[ASSIGNED TASK] A single number is the answer here: how many lines of the entries contain "rows"?

DATA EXTRACTS Block Start

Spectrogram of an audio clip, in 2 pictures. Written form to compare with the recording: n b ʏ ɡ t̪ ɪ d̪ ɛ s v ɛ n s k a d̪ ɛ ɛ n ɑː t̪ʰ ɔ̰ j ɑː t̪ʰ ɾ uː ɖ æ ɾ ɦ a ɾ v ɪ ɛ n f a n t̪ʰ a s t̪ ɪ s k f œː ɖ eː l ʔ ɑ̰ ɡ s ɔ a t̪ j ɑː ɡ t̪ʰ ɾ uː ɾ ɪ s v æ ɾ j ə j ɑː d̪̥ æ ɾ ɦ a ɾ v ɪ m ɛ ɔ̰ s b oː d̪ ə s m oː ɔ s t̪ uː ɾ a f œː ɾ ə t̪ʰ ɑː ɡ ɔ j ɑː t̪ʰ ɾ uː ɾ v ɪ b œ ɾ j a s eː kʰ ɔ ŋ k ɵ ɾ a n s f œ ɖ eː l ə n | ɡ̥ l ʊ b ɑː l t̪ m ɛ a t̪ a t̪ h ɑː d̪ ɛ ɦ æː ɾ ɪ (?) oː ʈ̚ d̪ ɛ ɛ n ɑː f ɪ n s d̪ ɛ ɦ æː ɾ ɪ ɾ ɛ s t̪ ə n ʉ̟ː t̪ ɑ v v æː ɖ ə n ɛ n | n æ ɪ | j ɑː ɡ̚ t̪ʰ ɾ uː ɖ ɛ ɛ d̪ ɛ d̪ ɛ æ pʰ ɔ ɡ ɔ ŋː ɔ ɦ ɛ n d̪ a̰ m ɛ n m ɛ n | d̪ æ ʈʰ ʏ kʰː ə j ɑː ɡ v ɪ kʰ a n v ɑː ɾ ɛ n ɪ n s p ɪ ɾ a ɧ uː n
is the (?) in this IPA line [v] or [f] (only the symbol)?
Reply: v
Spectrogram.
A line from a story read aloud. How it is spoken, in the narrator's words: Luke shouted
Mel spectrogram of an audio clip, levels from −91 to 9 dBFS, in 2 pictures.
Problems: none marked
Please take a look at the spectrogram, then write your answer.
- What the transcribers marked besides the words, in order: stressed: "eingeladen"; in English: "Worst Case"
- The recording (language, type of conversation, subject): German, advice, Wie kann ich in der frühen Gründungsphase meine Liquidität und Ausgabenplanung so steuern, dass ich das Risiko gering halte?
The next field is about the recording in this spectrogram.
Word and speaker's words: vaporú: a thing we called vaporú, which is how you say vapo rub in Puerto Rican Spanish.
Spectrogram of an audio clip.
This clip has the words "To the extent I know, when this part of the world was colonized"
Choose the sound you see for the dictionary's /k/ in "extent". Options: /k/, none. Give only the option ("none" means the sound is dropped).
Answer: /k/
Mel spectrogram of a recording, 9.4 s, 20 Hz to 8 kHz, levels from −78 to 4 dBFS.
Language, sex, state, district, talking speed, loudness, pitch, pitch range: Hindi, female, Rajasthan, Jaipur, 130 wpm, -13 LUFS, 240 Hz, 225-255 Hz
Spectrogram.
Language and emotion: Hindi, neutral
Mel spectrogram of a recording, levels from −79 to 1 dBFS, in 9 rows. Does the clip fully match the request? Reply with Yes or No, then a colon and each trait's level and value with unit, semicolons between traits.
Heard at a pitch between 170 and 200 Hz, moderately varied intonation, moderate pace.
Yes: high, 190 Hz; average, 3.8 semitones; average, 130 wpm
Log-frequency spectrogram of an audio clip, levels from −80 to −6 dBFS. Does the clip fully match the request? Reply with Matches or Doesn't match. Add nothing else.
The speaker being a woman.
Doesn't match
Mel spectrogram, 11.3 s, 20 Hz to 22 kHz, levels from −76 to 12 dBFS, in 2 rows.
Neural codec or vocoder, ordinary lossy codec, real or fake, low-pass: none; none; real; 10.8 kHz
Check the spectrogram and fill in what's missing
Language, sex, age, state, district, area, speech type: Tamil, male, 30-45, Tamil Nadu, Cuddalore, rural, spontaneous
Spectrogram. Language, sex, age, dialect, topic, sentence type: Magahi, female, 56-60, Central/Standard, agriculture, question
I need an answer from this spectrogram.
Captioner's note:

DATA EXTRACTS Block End

[PROBLEM SOLUTION] 2